Michigan’s apple industry has rebounded from devastating spring freezes and storms in 2008 to produce an expected 26 million bushels this season, up 82 percent from last year and 46 percent above a five-year average.

The increase, coupled with decreased production in Washington, means the nation’s apple growers predict they will harvest 235 million 42-pound bushels, or about 1 percent more than they did a year ago. And with a nearly depleted storage carryover comes hope that grower prices, which languished last year, will increase.

The crop estimate is based on industry input at the recent U.S. Apple Association Outlook Conference in Chicago.

The U.S. Department of Agriculture predicts the nation’s apple growers will harvest 240.7 million bushels. The largest differences in the two estimates center on Washington.

The USDA predicts growers there will harvest 138 million bushels, making it the 11th largest crop in history. The Vienna, Va.-based USApple expects 132 million bushels.

Of the US Apple’s Washington crop estimate, about 107 million bushels are expected to go fresh, with the remainder moving into processing.

“One hundred seven is consistent with the numbers I’m hearing from talking to other people,” says West Mathison, president of Wenatchee, Wash.-based Stemilt Growers Inc.

Lindsay Buckner, senior vice president of field services for Yakima, Wash.-based Tree Top Inc., agrees. “I’m hearing numbers from 105 to 120. I think 105 to 115 is where it’s at. Fruit size is averaging bigger than last year.”

That may be in part to a smaller crop this season than the 109 million bushel fresh-market crop of 2008.

Photo by Vicky Boyd

Cool nighttime temperatures and mild days helped promote nice size and color in California’s Fuji crop. The Fresno-based California Apple Commission predicts the state’s growers will harvest about 3.2 million 42-pound cartons of all apple varieties this season.

“If you sell an apple that is two sizes larger, you’re selling 10 to 20 percent more pounds,” Mathison says.

Last season, high prices for processing apples prompted many growers to strip trees of fruit rather than color pick. As the processing prices softened, much of that fruit moved into fresh outlets, depressing prices.

Despite the large crop, the Washington industry was able to clear out most of the carryover with record shipments, says Dan Kelly, assistant manager of the Washington Growers Clearing House in Wenatchee.

This season, he says he expects growers to selectively pick for the markets.

“People are not going to pick everything on the tree,” Kelly says. “If it doesn’t meet the criteria, they will leave it.”

Unlike recent years where many growers were short workers, Kelly says he expects labor availability will not be an issue this season.

Retail prices languished

For much of the early 2008-09 marketing season, which began July 1, 2008, grower prices were depressed.
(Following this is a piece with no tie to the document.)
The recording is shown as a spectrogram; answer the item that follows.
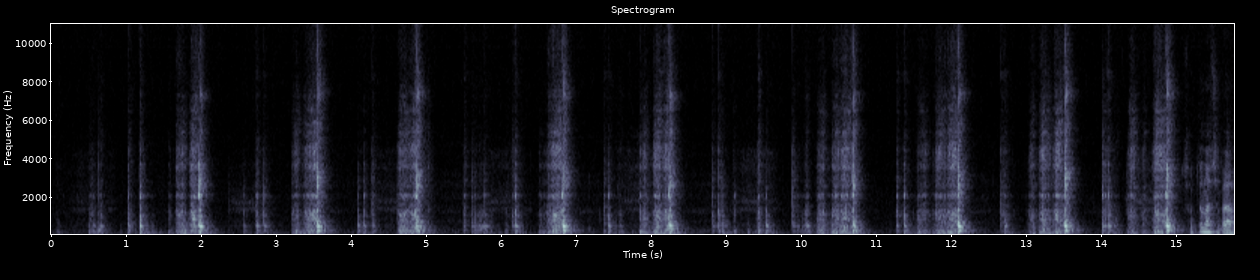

For the entire marketing year, growers of fresh-market apples received an average of 29.6 cents per pound, down 23 percent from the 38.3 cents per pound of the 2007-08 marketing year, according to USDA figures.

Steve Lutz, executive vice president of the Chicago-based Perishables Group, blames part of the poor returns on retailers hiking prices to maintain their overall apple category margins.

“Retailers didn’t get the ‘big crop’ message, at least early on,” Lutz says. “Prices stayed high despite the size of the crop. Volume lagged behind during the critical part of the 2008-09 marketing year.”

It wasn’t until March that retail prices began to come down and movement began to increase.

And the higher prices didn’t go unnoticed by consumers. Based on consumer-intercept studies conducted in March, Lutz says 91 percent responded that apples were more expensive than the previous year.

Of those saying prices were higher, half said they had substituted another item for apples.

“Consumers are going to remain very conscious of pricing,” Lutz says. “Retailers are very slow to respond to the crop supply and the pricing cues that we give them.”

At the same time, promotional dollars were redirected to other produce items. And the number of apple items in produce departments declined to an average of 19 from 28 or 29, Lutz says, citing data collected from 13,000 conventional supermarkets, interviews with consumers and Nielsen household panels.

Apples only saw a 6 percent increase in promotional spending during the 2008-09 marketing year, whereas berries enjoyed a 16.3 percent increase and grapes an 18.2 percent increase.

Sales responded accordingly, Lutz says. For the 52-week period ending July 1, berry sales were up 12.7 percent and grape sales up 4.6 percent. Apple sales, on the other hand, were down 6.3 percent.

Adding to the apple industry’s malaise is low consumer sentiment, which has caused them to rein in spending and increase buying substitutions, he says. And Lutz says he sees that trend continuing into the 2009-10 marketing year.

“Consumers are focused on basics,” he says. “They’re hunkered down and are coupon and promotion oriented. They’re trading down and across categories. They’re looking for that value item. And they’re willing to swap out.”